* **Work required**:
Output begins at the line with "Speech to text from spectrogram image" and ends at the last line of the records below. Copy each line in that span exactly, and leave out pictures.

[[ Extracted data, beginning ]]

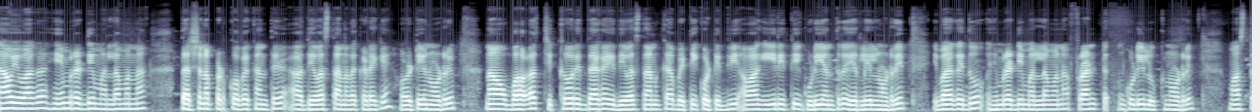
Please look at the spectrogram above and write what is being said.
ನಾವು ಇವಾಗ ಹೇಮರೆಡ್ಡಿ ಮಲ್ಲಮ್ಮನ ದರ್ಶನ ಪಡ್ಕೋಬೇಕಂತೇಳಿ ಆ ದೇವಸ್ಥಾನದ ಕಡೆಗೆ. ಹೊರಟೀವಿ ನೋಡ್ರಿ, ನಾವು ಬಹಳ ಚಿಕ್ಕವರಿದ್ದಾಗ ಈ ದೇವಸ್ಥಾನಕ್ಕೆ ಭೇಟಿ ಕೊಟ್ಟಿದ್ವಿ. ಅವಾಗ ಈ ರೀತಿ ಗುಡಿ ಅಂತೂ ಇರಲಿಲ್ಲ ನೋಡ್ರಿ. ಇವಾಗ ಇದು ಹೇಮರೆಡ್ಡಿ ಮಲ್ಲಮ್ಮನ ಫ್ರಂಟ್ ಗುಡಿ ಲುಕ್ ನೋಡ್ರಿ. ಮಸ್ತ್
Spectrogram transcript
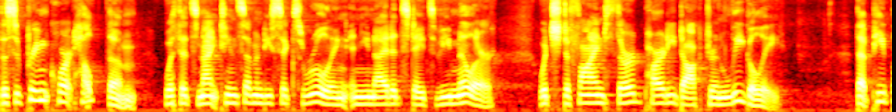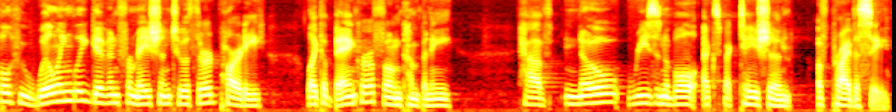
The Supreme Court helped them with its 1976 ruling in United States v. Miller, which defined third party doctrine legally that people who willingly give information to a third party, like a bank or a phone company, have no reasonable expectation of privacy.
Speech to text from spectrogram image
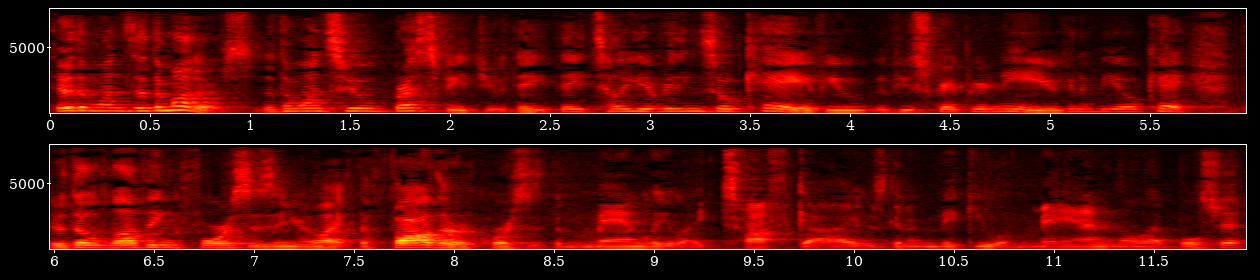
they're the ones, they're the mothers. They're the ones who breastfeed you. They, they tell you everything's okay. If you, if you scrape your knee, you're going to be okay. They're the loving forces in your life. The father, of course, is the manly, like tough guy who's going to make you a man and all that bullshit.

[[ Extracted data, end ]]

* **Task result**:
Speech to text from spectrogram image
they're the ones, they're the mothers. They're the ones who breastfeed you. They, they tell you everything's okay. If you, if you scrape your knee, you're going to be okay. They're the loving forces in your life. The father, of course, is the manly, like tough guy who's going to make you a man and all that bullshit.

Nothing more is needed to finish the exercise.